TASK BRIEF ▸ Please repeat the records below exactly, skipping any pictures.

::: EXERCISE INPUTS :::

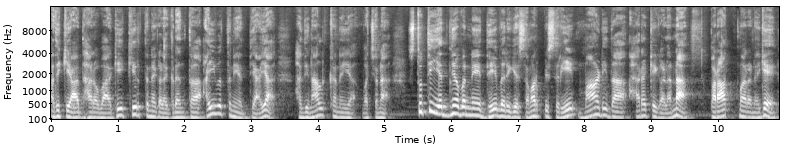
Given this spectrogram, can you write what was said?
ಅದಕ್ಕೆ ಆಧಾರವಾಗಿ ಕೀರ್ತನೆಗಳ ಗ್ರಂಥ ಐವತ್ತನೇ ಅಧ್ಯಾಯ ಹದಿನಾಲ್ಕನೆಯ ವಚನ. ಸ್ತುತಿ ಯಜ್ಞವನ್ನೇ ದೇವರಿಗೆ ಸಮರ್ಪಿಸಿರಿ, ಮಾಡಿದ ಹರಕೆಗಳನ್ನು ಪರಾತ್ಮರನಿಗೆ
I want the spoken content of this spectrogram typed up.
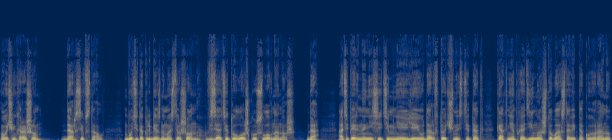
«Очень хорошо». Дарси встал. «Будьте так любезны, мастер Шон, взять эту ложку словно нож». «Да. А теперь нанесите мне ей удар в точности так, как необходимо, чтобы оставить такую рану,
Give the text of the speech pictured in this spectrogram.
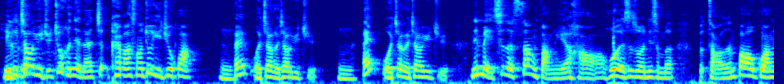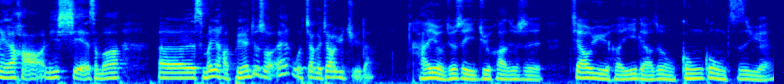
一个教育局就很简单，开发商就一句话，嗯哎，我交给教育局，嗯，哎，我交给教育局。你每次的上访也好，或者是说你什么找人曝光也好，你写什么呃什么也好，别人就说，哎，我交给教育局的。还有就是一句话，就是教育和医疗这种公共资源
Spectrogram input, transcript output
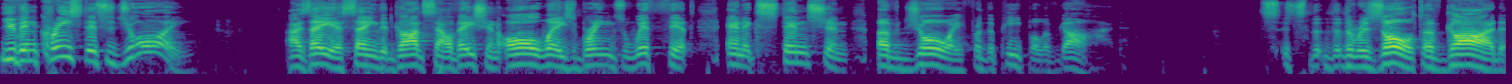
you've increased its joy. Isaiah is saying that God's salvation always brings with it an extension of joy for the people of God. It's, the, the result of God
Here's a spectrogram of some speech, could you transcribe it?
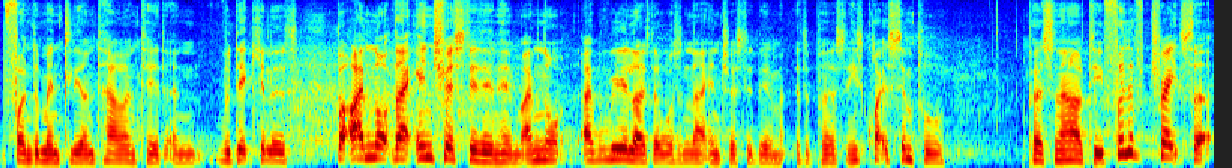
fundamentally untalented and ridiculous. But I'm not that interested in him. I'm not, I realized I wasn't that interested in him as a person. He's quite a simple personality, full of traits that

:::

EXPECTED ANSWER ▸
Given this spectrogram, can you write what was said?
ಅದಕ್ಕೆ ಆಧಾರವಾಗಿ ಕೀರ್ತನೆಗಳ ಗ್ರಂಥ ಐವತ್ತನೇ ಅಧ್ಯಾಯ ಹದಿನಾಲ್ಕನೆಯ ವಚನ. ಸ್ತುತಿ ಯಜ್ಞವನ್ನೇ ದೇವರಿಗೆ ಸಮರ್ಪಿಸಿರಿ, ಮಾಡಿದ ಹರಕೆಗಳನ್ನು ಪರಾತ್ಮರನಿಗೆ
I want the spoken content of this spectrogram typed up.
«Очень хорошо». Дарси встал. «Будьте так любезны, мастер Шон, взять эту ложку словно нож». «Да. А теперь нанесите мне ей удар в точности так, как необходимо, чтобы оставить такую рану,
Give the text of the speech pictured in this spectrogram.
一个教育局就很简单，开发商就一句话，嗯哎，我交给教育局，嗯，哎，我交给教育局。你每次的上访也好，或者是说你什么找人曝光也好，你写什么呃什么也好，别人就说，哎，我交给教育局的。还有就是一句话，就是教育和医疗这种公共资源
Spectrogram input, transcript output
you've increased its joy. Isaiah is saying that God's salvation always brings with it an extension of joy for the people of God. It's, the, the result of God
Here's a spectrogram of some speech, could you transcribe it?
fundamentally untalented and ridiculous. But I'm not that interested in him. I'm not, I realized I wasn't that interested in him as a person. He's quite a simple personality, full of traits that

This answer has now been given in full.